Records supplied
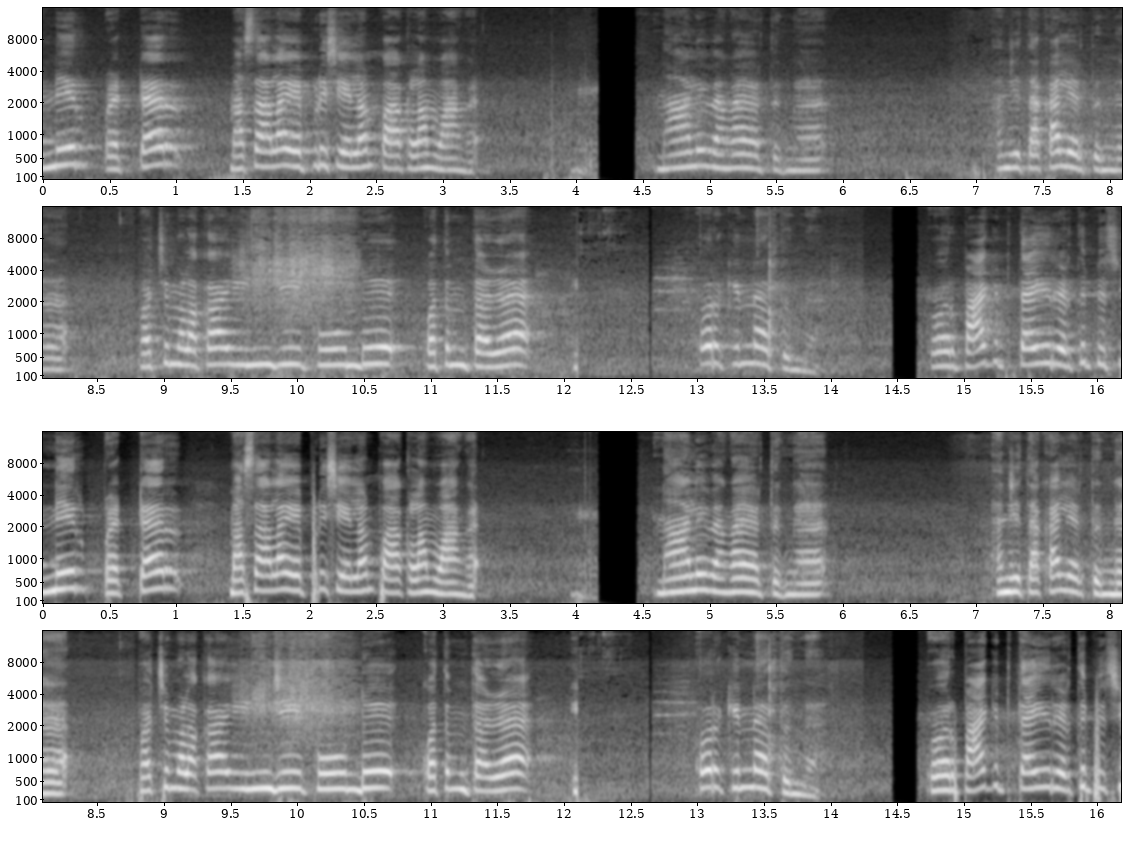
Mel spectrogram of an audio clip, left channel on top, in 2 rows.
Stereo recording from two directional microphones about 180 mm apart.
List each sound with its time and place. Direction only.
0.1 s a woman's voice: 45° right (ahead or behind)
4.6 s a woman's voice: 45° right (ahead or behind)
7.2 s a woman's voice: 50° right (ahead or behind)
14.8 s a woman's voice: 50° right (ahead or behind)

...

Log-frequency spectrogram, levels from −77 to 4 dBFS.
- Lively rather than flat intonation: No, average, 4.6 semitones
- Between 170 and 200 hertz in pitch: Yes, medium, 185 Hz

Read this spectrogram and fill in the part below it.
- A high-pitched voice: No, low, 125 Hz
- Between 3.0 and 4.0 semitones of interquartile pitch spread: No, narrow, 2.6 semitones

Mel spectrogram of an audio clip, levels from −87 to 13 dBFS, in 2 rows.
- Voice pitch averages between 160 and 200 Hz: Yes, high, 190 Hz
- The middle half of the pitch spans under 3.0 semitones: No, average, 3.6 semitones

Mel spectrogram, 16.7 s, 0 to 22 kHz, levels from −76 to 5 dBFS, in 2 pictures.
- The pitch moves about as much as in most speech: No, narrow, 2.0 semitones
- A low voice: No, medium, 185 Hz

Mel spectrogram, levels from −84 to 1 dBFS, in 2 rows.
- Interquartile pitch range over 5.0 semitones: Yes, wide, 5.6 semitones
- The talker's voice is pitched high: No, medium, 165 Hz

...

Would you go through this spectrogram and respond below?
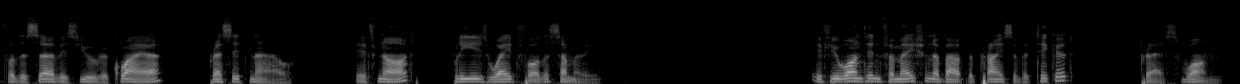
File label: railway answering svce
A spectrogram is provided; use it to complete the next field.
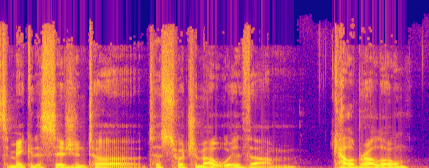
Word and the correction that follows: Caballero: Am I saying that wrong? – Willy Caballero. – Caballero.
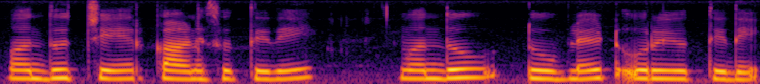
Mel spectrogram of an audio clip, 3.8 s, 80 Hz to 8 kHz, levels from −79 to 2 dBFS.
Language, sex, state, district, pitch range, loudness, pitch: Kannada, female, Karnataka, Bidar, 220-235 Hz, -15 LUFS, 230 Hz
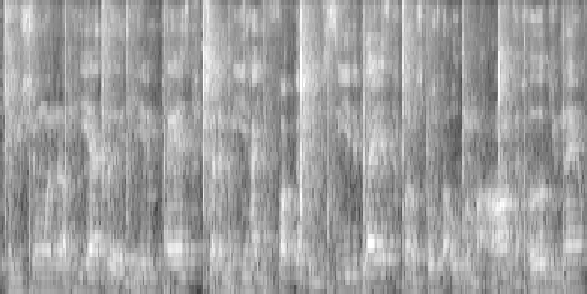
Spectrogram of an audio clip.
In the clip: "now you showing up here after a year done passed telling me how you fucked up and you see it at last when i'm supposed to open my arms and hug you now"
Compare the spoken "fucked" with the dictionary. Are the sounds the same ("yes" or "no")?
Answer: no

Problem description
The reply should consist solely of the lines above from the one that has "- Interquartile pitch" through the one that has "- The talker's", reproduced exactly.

Solution below
- Interquartile pitch range over 5.0 semitones: Yes, wide, 5.6 semitones
- The talker's voice is pitched high: No, medium, 165 Hz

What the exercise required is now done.